"There are huge gaps to be filled," Thober says. He points out that vehicles, electronics, pharmaceutical products and many other items already come with a label, so simply adding an RFID inlay to those labels would lower the implementation cost far beyond use in vehicles. In other cases, he adds, RFID tags in other shapes and forms can be built as a part of the product, so that the cost of a large-scale RFID application would be further reduced.
Von Braun Labs is not the only company that is marketing a secure IC designed in accordance with GS1's Gen2v2 UHF RFID standard. Last month, NXP Semiconductors announced that its new Ucode DNA chip, which is designed to transmit a dynamic, encrypted password preventing a tag from being read without authorization, while also precluding it from being cloned (see NXP Releases IC for Secure Encrypted UHF Reads). The Ucode DNA IC, which comes with 3 kilobits of memory, is intended for such applications as electronic road tolling, vehicle registration, access control, asset tracking and brand protection, as well as for parking and vehicular license-plate authentication.
Currently, several U.S. tolling agencies are using passive EPC Gen 2 tags (see Efforts to Aid Adoption of ISO 18000-6C RFID for Toll Collection Move Forward). However, the International Bridge, Tunnel and Turnpike Association (IBTTA) is seeking to establish a single tolling standard technology, and the outcome of that work might lead to an expansion in the use of passive EPC Gen 2 tags for tolling purposes. The IBTTA's National Toll Interoperability (NIOP) Committee plans to test various RFID technologies this year. The group is reviewing technology based on ISO 18000-6C (essentially the same standard as EPC Gen 2) and ISO 18000-6B (another passive UHF tag standard that has a proprietary air-interface protocol), as well as active RFID tags, such as those being used by Northeastern toll operators belonging to the E-ZPass Interagency Group (IAG), explains Dave Kristick, a member of the NIOP committee. The goal is for the NIOP committee to evaluate the tests results and then recommend a national protocol standard for IBTTA's board to accept by next March, and for IBTTA members to implement by October 2016.
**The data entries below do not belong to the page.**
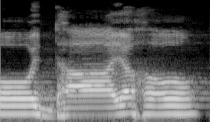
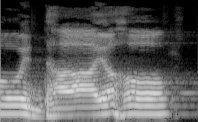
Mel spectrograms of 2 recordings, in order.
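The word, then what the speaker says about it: অধ্যায়ঃ: নরোত্তম তো আমরা বলেছিলাম সংস্কৃত উচ্চারণের ক্ষেত্রে মাত্রা ছাড়া হ এর উচ্চারণের বিষয়ে আমাদের জানতে হবে তো এখানে আমরা মাত্রা ছাড়া হ টা পেয়ে গেছি তো এটা আমরা উচ্চারণ করব অথ প্রথম অধ্যায়হ অথ প্রথম অধ্যায়হ যেমন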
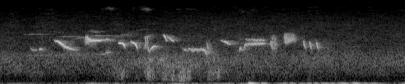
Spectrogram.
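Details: Continuous melodious warbling from a common rock thrush: clear whistles, upslurred notes and quick trills tumbling one after another, with faint low thumps underneath.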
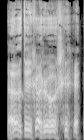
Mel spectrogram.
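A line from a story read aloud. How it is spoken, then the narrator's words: Laughing. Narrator (Russian): засмеялся он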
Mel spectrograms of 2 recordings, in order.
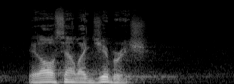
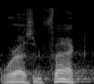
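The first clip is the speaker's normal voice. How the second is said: usual speaking voice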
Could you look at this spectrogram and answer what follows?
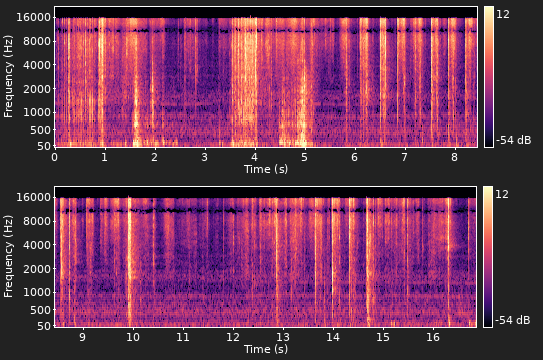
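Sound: cards being shuffled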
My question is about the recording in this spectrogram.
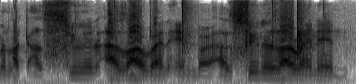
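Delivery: normal talking voice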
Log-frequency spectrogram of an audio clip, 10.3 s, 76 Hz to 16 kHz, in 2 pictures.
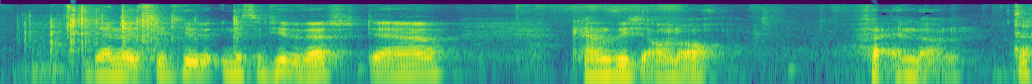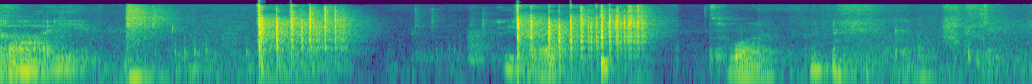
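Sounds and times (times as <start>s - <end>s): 
six-sided dice rolling on a table: 0.1s - 1.3s, 5.8s - 8.6s
speech: 0.5s - 3.7s, 4.3s - 5.7s, 7.7s - 8.2s, 8.8s - 9.9s.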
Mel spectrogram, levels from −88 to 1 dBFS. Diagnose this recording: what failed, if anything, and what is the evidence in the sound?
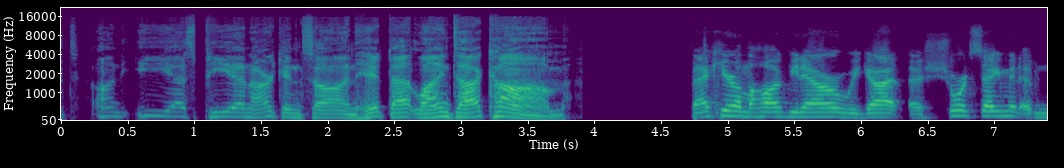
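Automatic gain rising from 0.26 s to 3.65 s, in the call-processing stage. The speech and the background noise swell together by about 14 dB over those three seconds, because the automatic gain control judged the input too quiet and steadily raised its gain.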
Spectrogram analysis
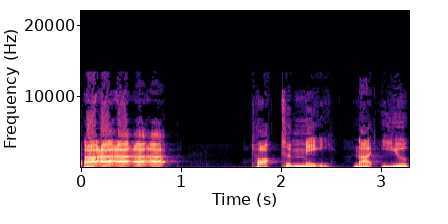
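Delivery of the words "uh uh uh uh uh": sharp "uh, uh" to cut him off; loud interruption. Real, not acted. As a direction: stop the caller mid-sentence. Host cuts off the caller.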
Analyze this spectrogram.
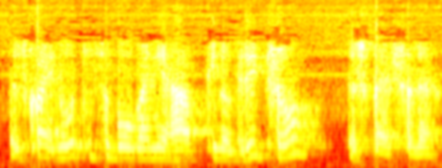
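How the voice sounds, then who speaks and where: A man's voice: high voice, quick pace, pushed and bright, poor audio. A man from Germany with a Scottish family, explaining casually as a guest expert calling in to a radio show. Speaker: radio guest, freelance wine consultant and sommelier. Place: remote call to a radio show. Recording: phone-in call with faint noise.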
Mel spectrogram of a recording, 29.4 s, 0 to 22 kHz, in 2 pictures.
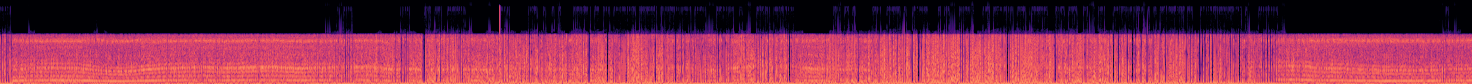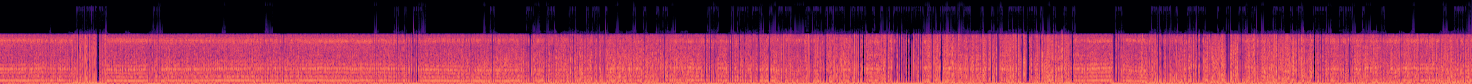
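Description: A 5-inch FPV racing quadcopter's brushless motors and propellers whining in flight. The pitch swings up and down with throttle over a steady rush of noise.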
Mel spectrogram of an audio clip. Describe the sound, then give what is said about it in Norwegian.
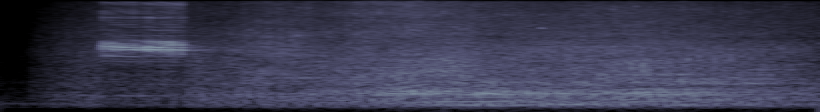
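Street traffic in Venezuela passes close by a large rubbish container, a broad engine rumble swelling and then slowly fading, with a brief high whine near the start. No one speaks. “Han står oppi en diger søppelcontainer og enser ikke trafikken som stryker tett forbi.”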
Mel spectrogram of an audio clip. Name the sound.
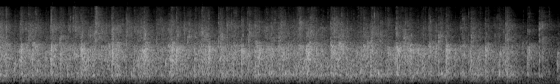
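audience applause at book awards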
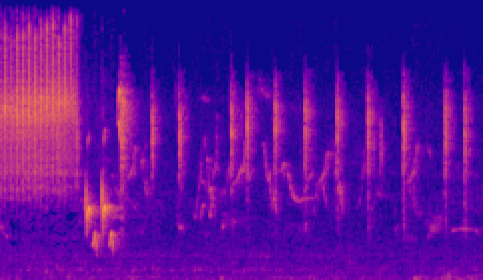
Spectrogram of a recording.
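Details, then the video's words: Sikatan londo, a rare flycatcher, opens with a dense buzzy trill, then gives a twittering burst followed by spaced sharp high chips, roughly three per second. "burung langka sikatan londo"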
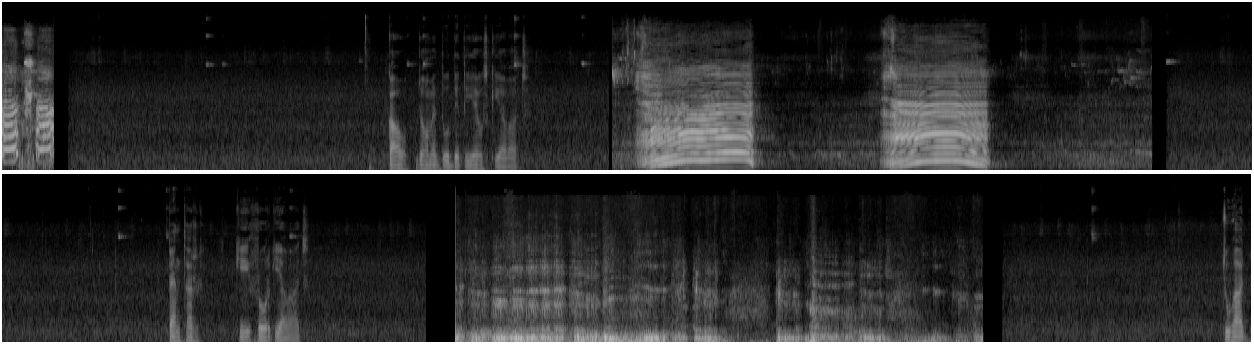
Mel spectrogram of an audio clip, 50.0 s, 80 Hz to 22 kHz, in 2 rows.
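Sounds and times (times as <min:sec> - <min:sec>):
cow mooing: 0:12.7 - 0:15.2, 0:17.6 - 0:19.8, 0:34.1 - 0:43.8
panther roaring and growling: 0:34.1 - 0:44.6.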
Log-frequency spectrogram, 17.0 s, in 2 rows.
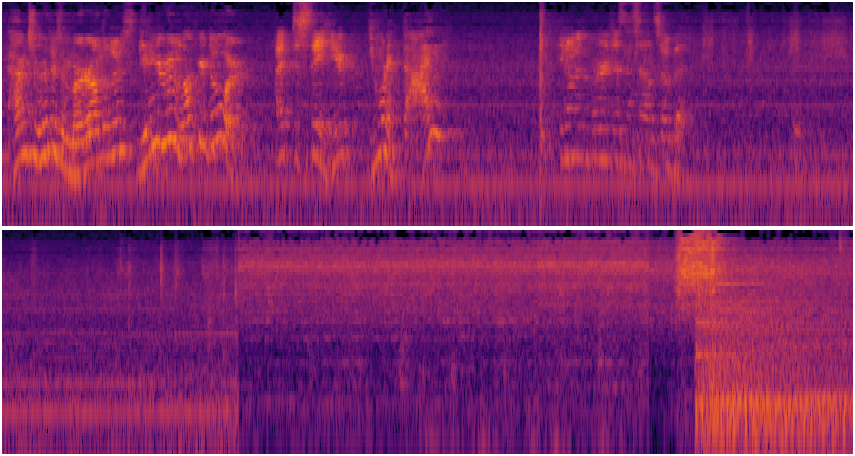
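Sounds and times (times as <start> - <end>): shower water spraying: 10.9 - 15.9
loud burst of noise: 15.0 - 17.0
low steady hum: 15.6 - 17.0.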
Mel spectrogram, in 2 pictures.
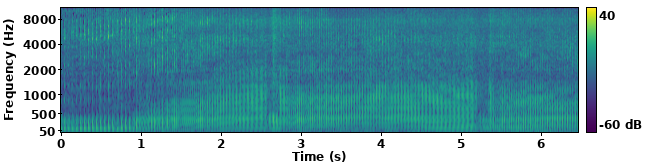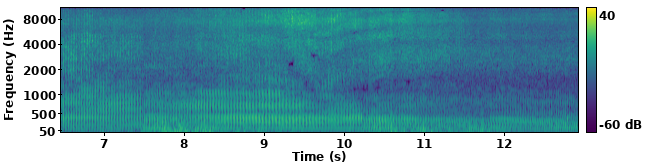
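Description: A motorcycle accelerates away and fades into the distance.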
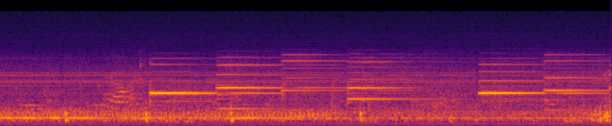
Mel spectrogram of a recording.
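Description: Glass chimes sound in the background during a tour, a slow run of bright tones that overlap and decay one after another, with faint talking beneath them.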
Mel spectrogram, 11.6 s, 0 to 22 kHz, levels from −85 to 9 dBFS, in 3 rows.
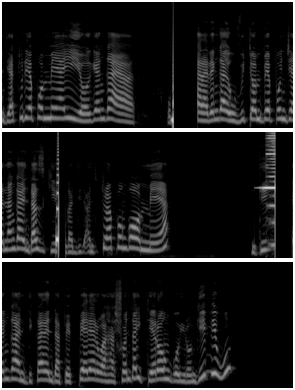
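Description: Speech recording with an unstable filter blowing up three times. At 2.24 s a low tone around 300 Hz swells in about 40 ms, clips hard, then drops out for about 325 ms. At 4.60 s the same thing happens near 700 Hz, building in about 37 ms, with roughly 93 ms of silence. At 7.25 s a squeal around 4 kHz builds more slowly over about 277 ms before a 232 ms gap. That's a recursive filter with bad coefficients feeding on itself until its numbers overflow and it resets.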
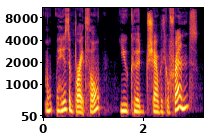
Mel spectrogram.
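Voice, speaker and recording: A woman's voice: mid-range voice, expressive, unhurried, husky, no room sound, studio quality. A woman voicing a stubborn, teasing young male wizard in his twenties, casual and cheeky, for an audiobook. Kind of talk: audiobook character voice.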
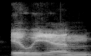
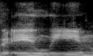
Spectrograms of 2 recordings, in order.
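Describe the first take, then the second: First: It sounds like the word 'alien'. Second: It sounds like 'a' followed by 'lean'. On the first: This is how it was said at the nomination. "they pronounced it alien during the nomination" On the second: The title refers to a lean on a house. "like a lean on a house"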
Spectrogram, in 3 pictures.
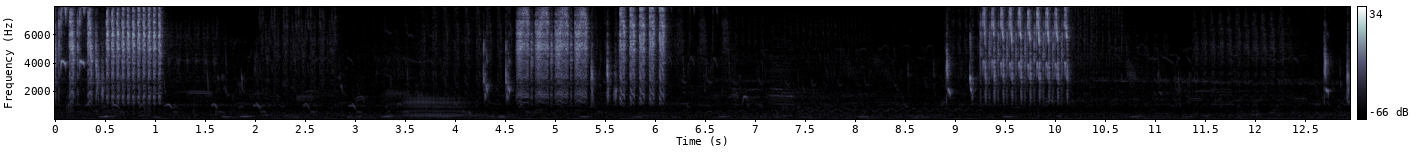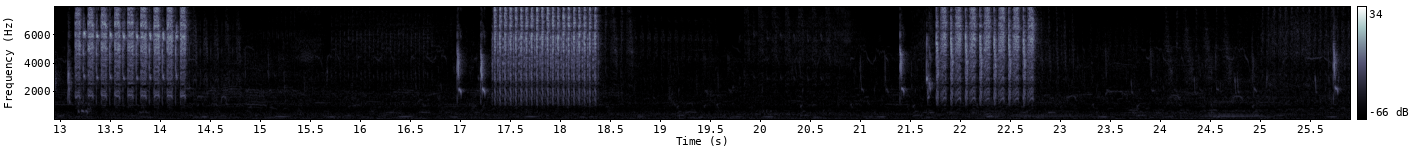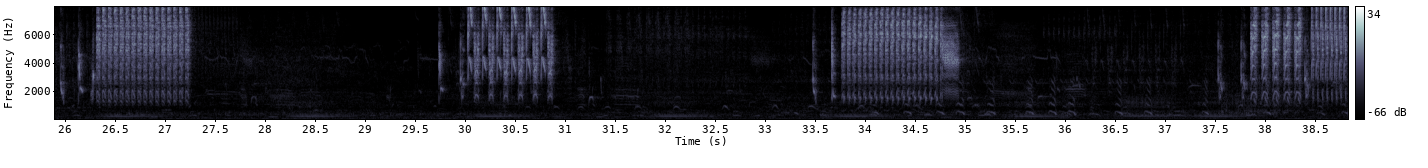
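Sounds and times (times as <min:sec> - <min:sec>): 
Marsh Wren buzzy rattling song: 0:00.0 - 0:01.2, 0:04.3 - 0:06.2, 0:09.2 - 0:10.2, 0:13.1 - 0:14.4, 0:17.2 - 0:18.5, 0:21.7 - 0:22.8, 0:25.8 - 0:27.3, 0:29.8 - 0:30.9, 0:33.5 - 0:35.1, 0:37.5 - 0:38.8.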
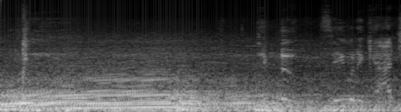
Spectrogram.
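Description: A supercar's engine pulls hard under acceleration, a loud, close, deep roar that climbs and then eases off slightly, with a few faint higher noises near the end.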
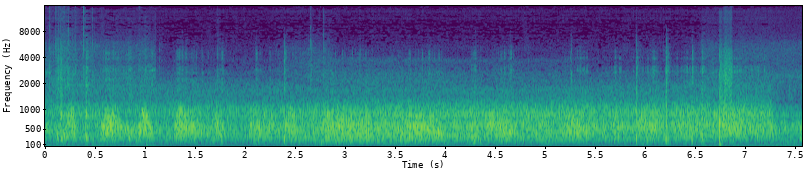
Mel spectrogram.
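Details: Home fetal Doppler at 11 weeks pregnant, probe above the pubic bone: rhythmic whooshing pulses of the fetal heartbeat early in pregnancy.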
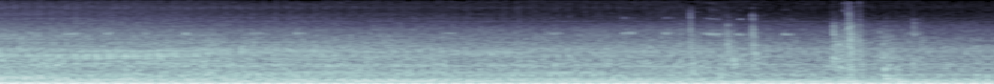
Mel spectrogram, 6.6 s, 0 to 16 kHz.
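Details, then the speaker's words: International 51 forage (silage) wagon unloading behind a tractor; steady drone with a rhythmic pulse, then sharp cracking snaps near the end; leftover ear corn at one end of the box being chewed in the unloader. "Ah, haha, that's what that noise is. There's ears of corn still in here down at that one end. That's that noise."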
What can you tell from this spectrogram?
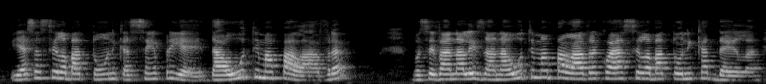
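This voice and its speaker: A Portuguese teacher with a Brazilian accent gives an online class, pausing every few lines to check on her students with "tá, gente?" and "certo?". Her voice is high and fairly bright.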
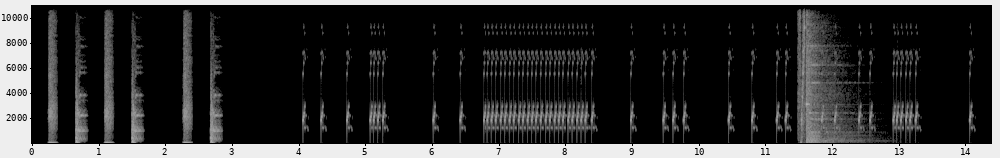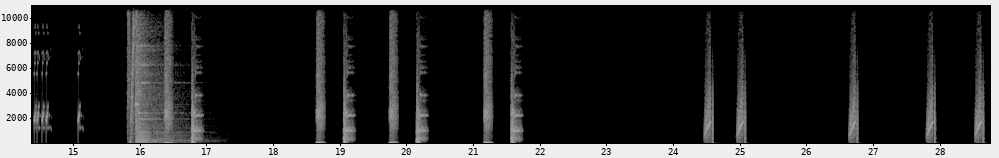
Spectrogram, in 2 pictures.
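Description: Short electronic blips sound over and over.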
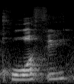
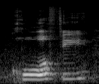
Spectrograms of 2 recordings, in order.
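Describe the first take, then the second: First: Drawn-out New York coffee, pitched up; New York accent. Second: Louder New York coffee, pitched up; New York accent. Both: Retold or imitated. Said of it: "when they be like".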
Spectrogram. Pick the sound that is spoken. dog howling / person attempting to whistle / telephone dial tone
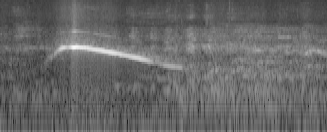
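person attempting to whistle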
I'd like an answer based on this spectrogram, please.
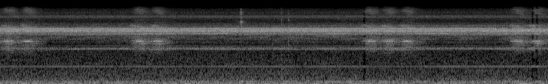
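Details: After rain at night, crickets produce a sustained piercing trill with rhythmic bursts of quick chirps about every one to two seconds, forming a constant insect chorus.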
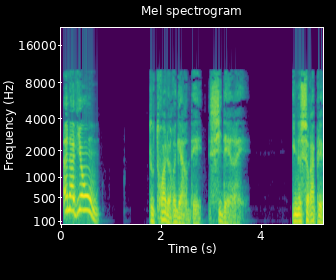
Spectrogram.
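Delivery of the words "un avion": very high, loud, amazed cry; excited exclamation. A narrator's reading. Saïd points out a plane to his friends, excited exclamation. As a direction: shout the sighting out, pitch leaping up. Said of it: "s'exclama Saïd".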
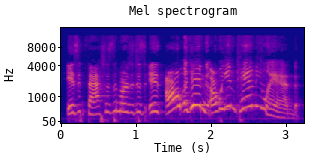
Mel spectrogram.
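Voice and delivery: rising to a high, loud exasperated outburst; getting emotional. Real, not acted. Commentator reacting to a debate, high and loud with exasperation. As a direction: let the disbelief boil over into a near shout. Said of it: "Sorry, I'm getting emotional".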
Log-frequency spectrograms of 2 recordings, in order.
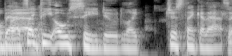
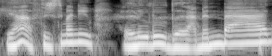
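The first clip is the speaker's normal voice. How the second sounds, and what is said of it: Mocking Valley Girl accent. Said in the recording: “the Valley Girl that just like, ... you just sound like a whiny cunt”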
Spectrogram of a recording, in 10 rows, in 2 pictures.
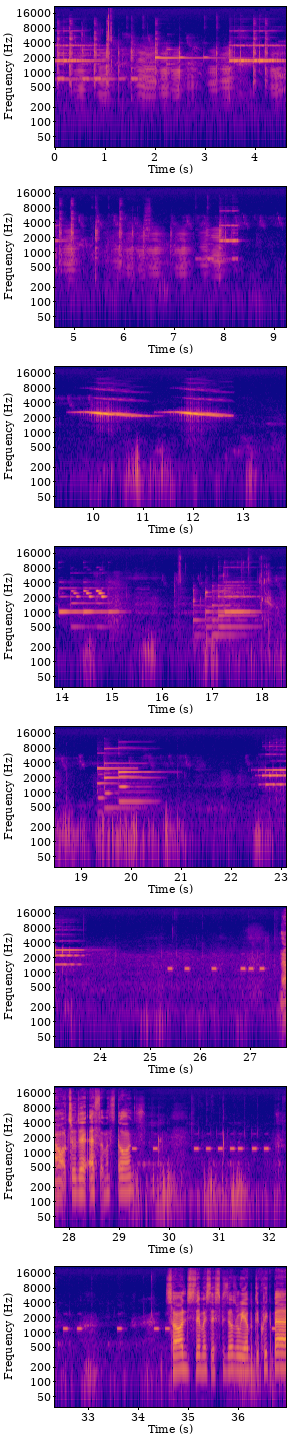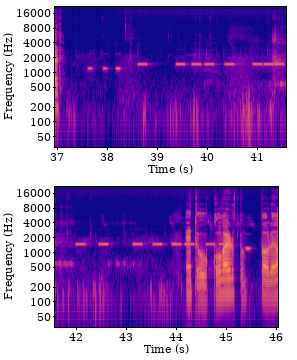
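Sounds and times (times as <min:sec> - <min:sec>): phone ringtone melody: 0:00.0 - 0:08.4, 0:14.0 - 0:15.8, 0:16.6 - 0:18.2, 0:19.3 - 0:20.9, 0:22.4 - 0:24.4, 0:25.2 - 0:35.0, 0:35.9 - 0:46.0
short beeps: 0:14.0 - 0:15.4, 0:25.4 - 0:29.9, 0:30.5 - 0:33.0, 0:33.6 - 0:34.9, 0:36.0 - 0:45.6.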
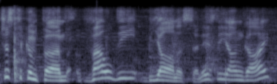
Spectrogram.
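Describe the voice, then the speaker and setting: A man hosting a live darts stream, brisk and organizing as he hands over to the commentators. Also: high-pitched, sing-song, muffled recording, background noise. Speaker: stream host.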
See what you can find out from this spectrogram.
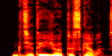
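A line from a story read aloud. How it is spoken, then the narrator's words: Quiet question. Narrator (Russian): спросила меня Франческа тихо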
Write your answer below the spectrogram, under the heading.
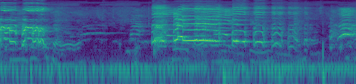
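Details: At a kukuak balenggek crowing contest, a short crow opens, then a long, loud, ringing crow of many linked stepped syllables runs past the midpoint, with rapid rising and falling notes.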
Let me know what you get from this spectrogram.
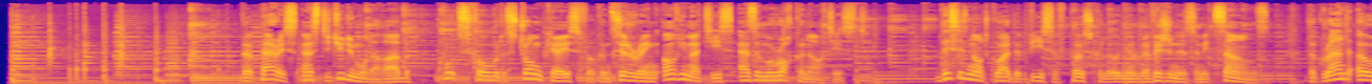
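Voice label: French English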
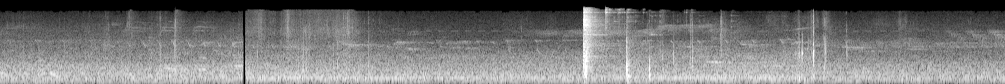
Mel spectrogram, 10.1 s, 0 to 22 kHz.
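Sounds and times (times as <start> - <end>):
disc clanking chain basket: 5.8 - 6.8
disc clinking off chains: 5.8 - 6.9.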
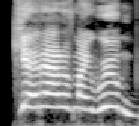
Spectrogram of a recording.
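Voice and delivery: high defensive yell; defensive shout. Acted. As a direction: yell him out of the room. Mark shoves him away.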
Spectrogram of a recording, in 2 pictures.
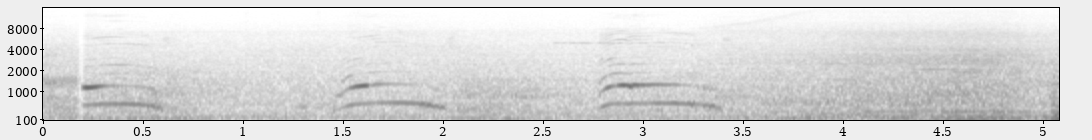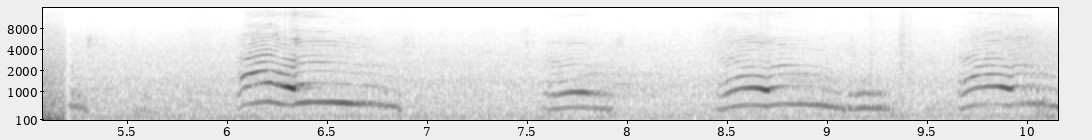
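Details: Pregnant domestic cat having difficulty giving birth, protecting her kitten from a man trying to help: a series of arched, wavering meows repeated every second or two, with a burst of rustling noise midway.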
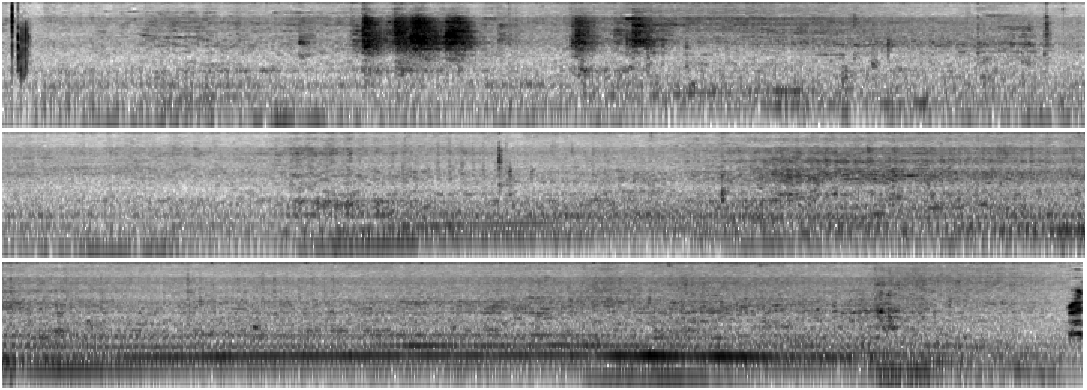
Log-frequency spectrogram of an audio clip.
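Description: A yard truck driving in a yard, with a low engine rumble that builds gradually and stays steady and fairly close, with no voices over it.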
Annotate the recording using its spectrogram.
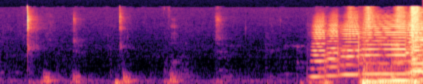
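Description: A few faint, scattered clicks, then about three seconds in a country band starts the song's intro. A held chord swells up, and the full band comes in loudly half a second later.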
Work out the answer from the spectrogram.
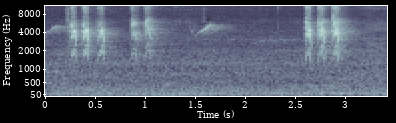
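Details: An Indian house sparrow (Passer domesticus indicus) gives quick bursts of two or three bright, clipped chirps, with a pause between groups, over a soft background hiss.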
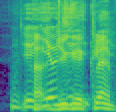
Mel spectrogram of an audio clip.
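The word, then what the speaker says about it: Du Guesclin: Per aquelles qui connaissent pas encore l'adresse del Sir Doc, est à un baulear Bertrand Duguesclin. – Duguesclin. – Comment dire en occita? – Duguesclin, parce que c'est un nom français.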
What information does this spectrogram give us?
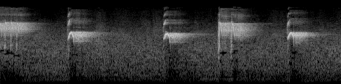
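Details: Cungkok bulbul recorded as training material for competition songbirds, with long 'bren' fills joined to 'ngepik' notes: short high buzzy bursts alternating with sharp sliding notes, about every half second, over a quiet background.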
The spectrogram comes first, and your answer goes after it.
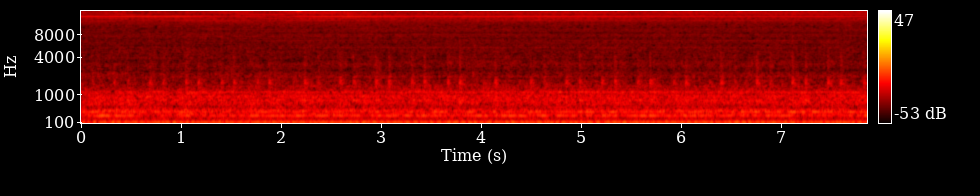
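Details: Siemens washing machine: deep steady rumble with fast, even knocking throughout the run; owner unsure whether the shocks, bearings or drum spider are the cause.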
Kristick is also a member of the 6C Toll Operators Committee (6CTOC), a consortium of five toll-collection agencies that use ISO 18000-6C tags and are seeking to encourage all agencies to adopt the technology standard as at least one standard that its RFID readers can read. That would make the use of a 6C tolling tag universal, no matter where a driver drives his or her car. Multiple other agencies have signed on to become non-voting members of the 6CTOC, affording them a view into decisions being made by the group, according to Tyler Patterson, 6CTOC's president. The NXP DNA chip that also features AES security is a 6CTOC-certified chip, he says, while Von Braun Labs' 2014B chip has not yet been tested by the 6CTOC.
Thober notes, however, that Von Braun Labs' chips and solutions "have the AES encryption mechanism implemented according to ISO 18000-6C as custom commands according to the specifications—not only proven by the tests performed at CISC, as well as by working with certified ISO readers from all vendors already in use in Brazil."
In any event, Patterson reports that security in tolling may not be as great a concern for U.S. drivers as it is for those in Brazil, adding that of greater concern would be that a tag can be reliably read at high speeds. Patterson says he is concerned that the security layer might affect the speed at which tags are read. However, Thober indicates that when used for tolling, tags made with its 2014B chip can be interrogated at a rate of 80 to 100 per second.